So here, in this chapel this Pentecost morning let’s reproclaim the Truth that countless saints and holy men and women have loved and lived, and passed on to us: If we believe in God, Father, Son and Holy Spirit we need have no fear of anything – pandemics, wars, recessions, even death. If we believe in Jesus we will never be without a friend in need, and if we embrace the gifts of the Holy Spirit being poured out today, really embrace them, we will be transformed, and we as Catholic Christians can repaint the world in colours so vivid the glories of the Renaissance will pale by comparison. That is the truth of our faith. That is the truth of the Pentecost, and that is the truth of the Holy Spirit being poured out on His Church again today. Our duty this morning is get out there and proclaim it, and in doing so renew the face of the Earth. 
Veni, Sancte Spiritus.


Only very rarely does this Blog venture into fields outside the immediate life of the Order of Saint John, and that only where there are matters directly concerning ethics and morals, where our duty of Tuitio Fidei requires a reaction.

One such arises now, an international proposal to remove in most cases the right to conscientious objection on the part of medical practitioners, (this is, as in the Great War, almost always concerned with killing people.)

The text concerned reads:
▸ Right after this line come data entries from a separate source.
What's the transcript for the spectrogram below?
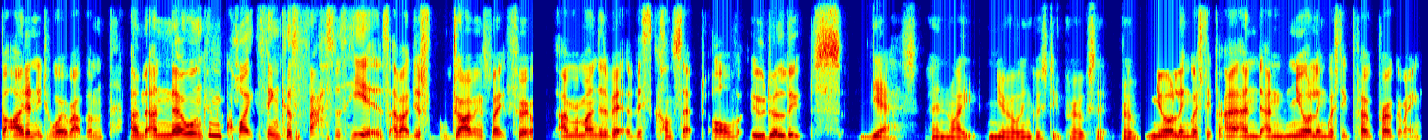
But I don't need to worry about them, and and no one can quite think as fast as he is about just driving straight through. I'm reminded a bit of this concept of OODA loops, Yes, and like neurolinguistic. Pro- neurolinguistic pro- and and neurolinguistic pro- programming.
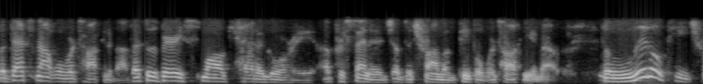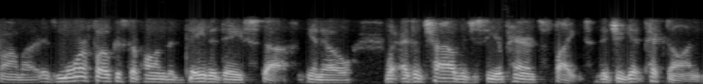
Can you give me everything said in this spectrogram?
but that's not what we're talking about. That's a very small category, a percentage of the trauma people we're talking about. The little T trauma is more focused upon the day to day stuff. You know, as a child, did you see your parents fight? Did you get picked on?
Physicians have an ethical obligation to minimize interruptions in patient care. Conscientious objection should only be considered if the individual patient is not discriminated against or disadvantaged, the patient's health is not in jeopardy, and continuity of care without delay is ensured through effective and timely referral to another qualified physician."
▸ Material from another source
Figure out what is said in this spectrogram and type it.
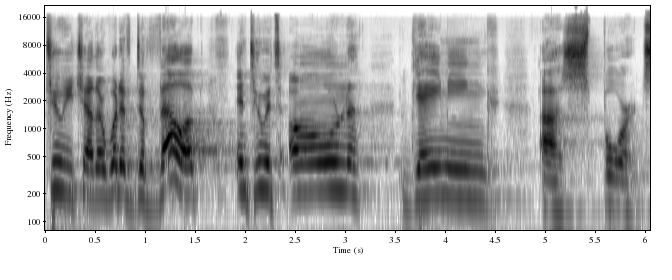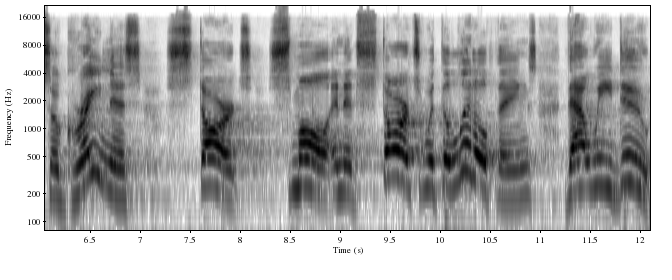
to each other would have developed into its own gaming uh, sport. So greatness starts small and it starts with the little things that we do.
In other words, conscientious objection would be limited:
* If it is considered that not performing an abortion is discrimination, it would be outside the Ethical Code. 
* If it is considered that not performing an abortion is an attack on health understood as the state of well-being.
* An objector is obliged to refer his patient to another practitioner who does not object, in other words, collaborate with what he objects to.
The burden of proof will be shifted on to the medical practitioner to justify his objection.

Please look at the information at the link HERE, and we encourage you to sign the PETITION if you feel this within your moral compass.
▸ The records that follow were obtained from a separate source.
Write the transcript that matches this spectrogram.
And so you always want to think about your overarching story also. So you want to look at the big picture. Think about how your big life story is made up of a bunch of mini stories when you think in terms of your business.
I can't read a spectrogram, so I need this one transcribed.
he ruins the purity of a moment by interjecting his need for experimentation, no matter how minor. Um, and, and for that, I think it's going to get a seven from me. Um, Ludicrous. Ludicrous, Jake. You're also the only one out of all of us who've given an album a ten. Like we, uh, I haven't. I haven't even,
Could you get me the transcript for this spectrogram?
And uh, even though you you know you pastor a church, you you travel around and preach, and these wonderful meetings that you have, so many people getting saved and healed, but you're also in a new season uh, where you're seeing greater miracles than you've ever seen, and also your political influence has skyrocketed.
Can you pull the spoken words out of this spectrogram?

Finally, please pray that this advancing onslaught of evil, which threatens every ethical base in all walks of our life and even in the Church, whose Holy Motherhood some would seek to corrupt, may be crushed by the prayers of the saints. We suggest you invoke Saint Gianna Beretta Molla, newly canonised, pediatrician, and patroness of mothers and unborn children.

Tuitio Fidei et Obsequium Pauperum!

Beata Maria de Phileremo, ora pro nobis
Sancta Gianna Beretta Molla, or pro nobis